Anna Anthropy’s 2012 book Rise of the Videogame Zinesters was eye-opening, both as a criticism of certain aspects of games culture, and as a herald of very real, very important change . This change that Anthropy refers to is one of representation – after decades of social, financial, and technical factors severely limiting the number of non-straight cis (white middle class) men making games, the emergence of accessible, freely available game-making tools is changing things for the better – allowing new people to take the medium in valuable, largely unexplored directions.
In 2012 we also saw Dys4ia, a game about gender, society, and Anthropy’s experiences with hormone replacement therapy. And if Rise of the Videogame Zinesters is the theory, Dys4ia is that theory in practice. Like a great number of other games released this year, it’s an indication of just how much we’re missing, just how important it is to have many different kinds of people making our games. Because they talk about things that game developers traditionally don’t talk about, and they talk about them in ways that other game developers can’t. And, if we can steal a line from the cover of Anthropy’s book, it’s an indication of “how freaks, normals, amateurs, artists, dreamers, dropouts, queers, housewives, and people like you are taking back an art form”.
Dys4ia isn’t just important because of what it represents, though. It’s also important because of how incredibly good it is. Its handful of short one-screen vignettes where interaction is simple and considered – alternating between imitations of events in Anthropy’s life and visual, interactive metaphors that explore her thoughts and emotions. And these simple scenes come together to a compelling, insightful story of the creator’s internal and external reality.
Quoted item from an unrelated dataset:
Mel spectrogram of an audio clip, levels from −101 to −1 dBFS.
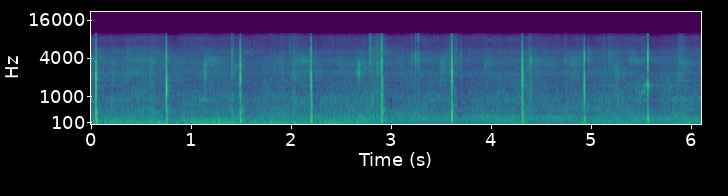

It takes five minutes to tell a meaningful story about the creator’s life. I’d recommend it just for that. But even more, it does it with a colour and skill that is extremely rare. It’s certainly worth experiencing, in other words.